Historian's talk gives fascinating insight into Devon vicar's life

(from left) Crediton Area History & Museum Society chairman George Palin, vice chairman Sandra Cooper and Crediton historians John Heal and Robin Langhorne with guest speaker Charles Noon at the Boniface Centre in Crediton

(from left) Crediton Area History & Museum Society chairman George Palin, vice chairman Sandra Cooper and Crediton historians John Heal and Robin Langhorne with guest speaker Charles Noon at the Boniface Centre in Crediton

First published in Devon by

ALMOST 50 people attended a fascinating talk organised by Crediton Area History & Museum Society.

Historian Charles Noon discussed his biography of Swimbridge and South Molton vicar Rev Jack Russell at Crediton's Boniface Centre on January 14, after discovering his diaries some years ago.
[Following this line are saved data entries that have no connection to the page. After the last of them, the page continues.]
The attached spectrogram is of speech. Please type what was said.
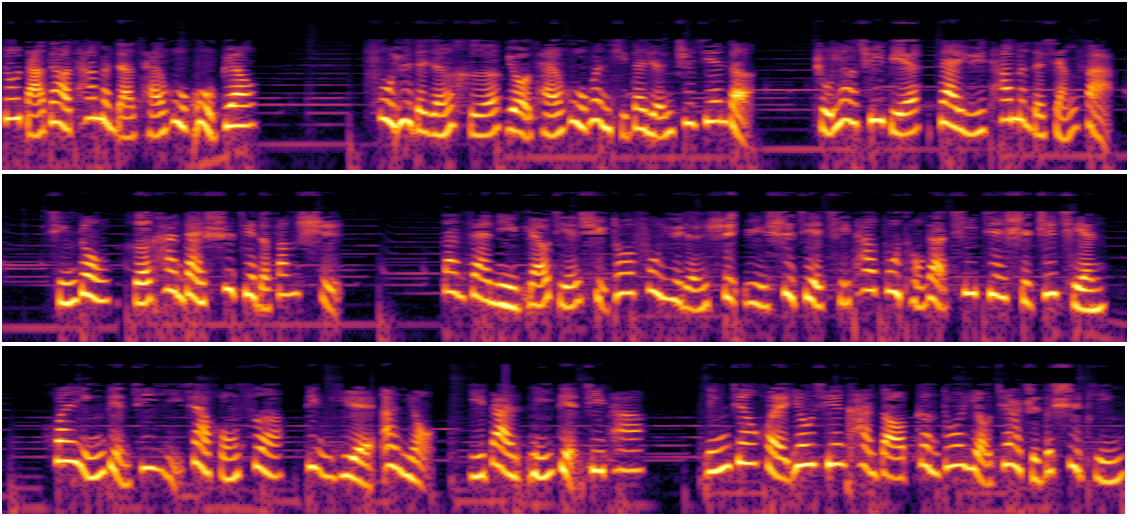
都达到他们的财务目标？富裕的人和有财务问题的人之间的主要区别在于他们的想法、行动和看待世界的方式。但在你了解许多富裕人士与世界其他不同的七件事之前，欢迎点击以下红色订阅按钮。一旦你点击它，您将会优先看到更多有价值的视频。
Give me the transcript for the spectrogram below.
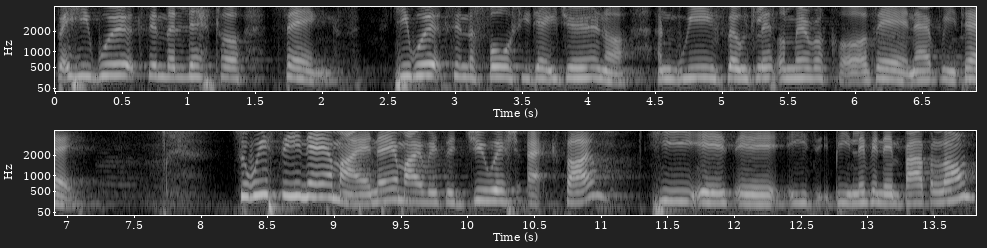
but he works in the little things. He works in the 40 day journal and weaves those little miracles in every day. So we see Nehemiah. Nehemiah is a Jewish exile. He is a, he's been living in Babylon,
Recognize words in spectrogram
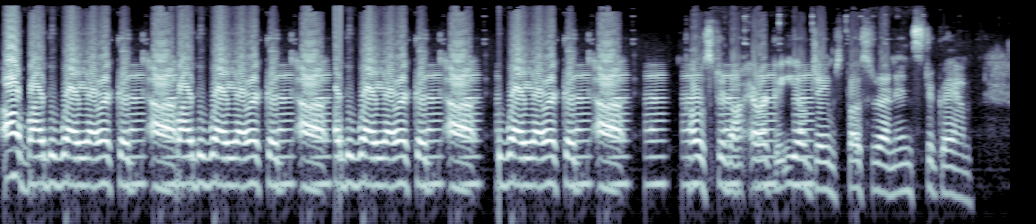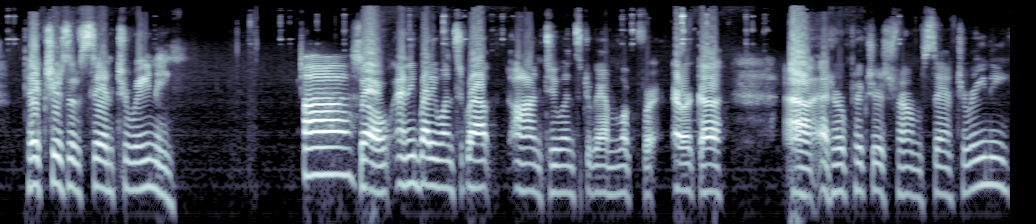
Oh, by the way, Erica. Uh, by the way, Erica. Uh, by the way, Erica. Uh, by the way, Erica. Uh, posted on Erica E.L. James posted on Instagram pictures of Santorini. uh, So anybody wants to go out onto Instagram and look for Erica uh, at her pictures from Santorini.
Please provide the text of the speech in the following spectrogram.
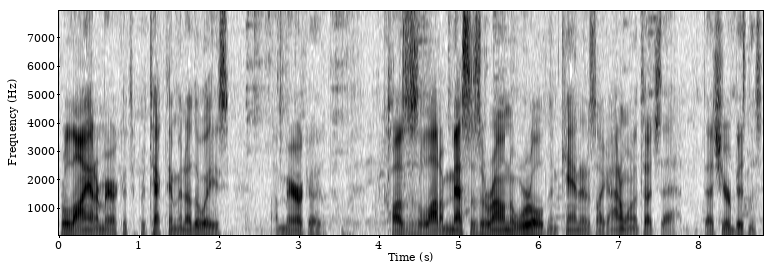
rely on America to protect them. In other ways, America causes a lot of messes around the world, and Canada's like, I don't want to touch that. That's your business.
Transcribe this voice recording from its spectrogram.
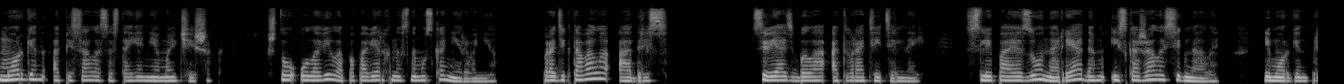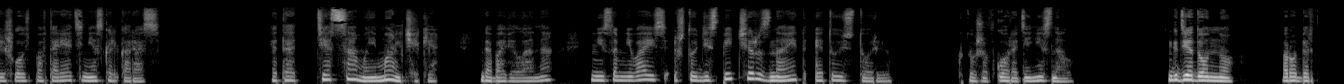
Морген описала состояние мальчишек, что уловила по поверхностному сканированию. Продиктовала адрес. Связь была отвратительной. Слепая зона рядом искажала сигналы, и Морген пришлось повторять несколько раз. «Это те самые мальчики», — добавила она, не сомневаясь, что диспетчер знает эту историю. Кто же в городе не знал? «Где Донно?» Роберт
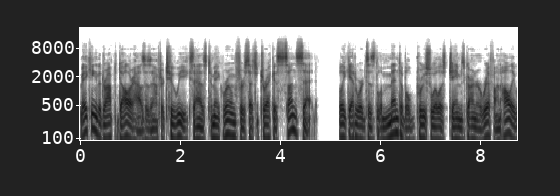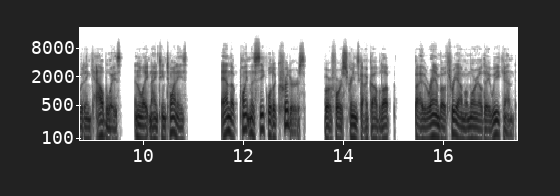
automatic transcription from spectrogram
making the drop to dollar houses after two weeks as to make room for such a trek as Sunset, Blake Edwards' lamentable Bruce Willis James Garner riff on Hollywood and cowboys in the late 1920s, and the pointless sequel to Critters before screens got gobbled up by Rambo 3 on Memorial Day weekend.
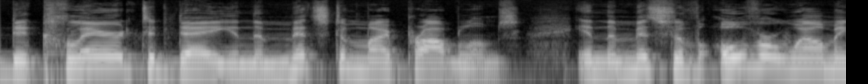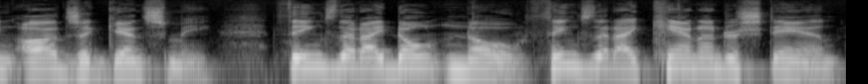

These covered the period 1819 to 1833. As a former teacher at Blundell’s School in Tiverton, Mr Noon knew of Rev Russell as an old boy and of his connection with hunting and terrier dogs.

However, the diaries presented an entirely new aspect of the vicar and the social world in which he moved in the early 19th Century.

Mr Noon explained that, whilst Rev Russell was an enthusiastic breeder of hunting terriers, he had no time for the Jack Russell breed, as the short legged terrier was no use in hunting.

Jack Russell’s grandfather had been rector at Meeth and his father curate at Thorverton and later rector at Swimbridge where Rev Russell was born in 1793. The diaries provide great detail of his social life and mention many names of prominent and wealthy families with whom he mixed, including royalty.

His father had married into a wealthy family and he, in turn, married Penelope Bury, whose mother was a member of the wealthy Chichester family.

They married in 1825, despite much friction between the families due to political differences.

Mr Noon found entries in the diaries describing Penelope being removed to Bath to escape his overtures, and a ‘tempestuous’ evening when he arrived at Bath to court her!

Contemporary literature shows what an accomplished and highly regarded huntsman Rev Russell was and, although he was a dedicated and committed local vicar, he also spent an enormous amount of time hunting, which was the acknowledged ‘sport’ of the day.

Mr Noon quoted many references to the high esteem in which Rev Russell was held by people of all classes and ages.

His two children died childless and he himself died in 1883 after moving to Black Torrington.

Comments

Comments are closed on this article.

Send us your news, pictures and videos

Most read stories

Local Info

Enter your postcode, town or place name

About cookies

We want you to enjoy your visit to our website. That's why we use cookies to enhance your experience. By staying on our website you agree to our use of cookies. Find out more about the cookies we use.

I agree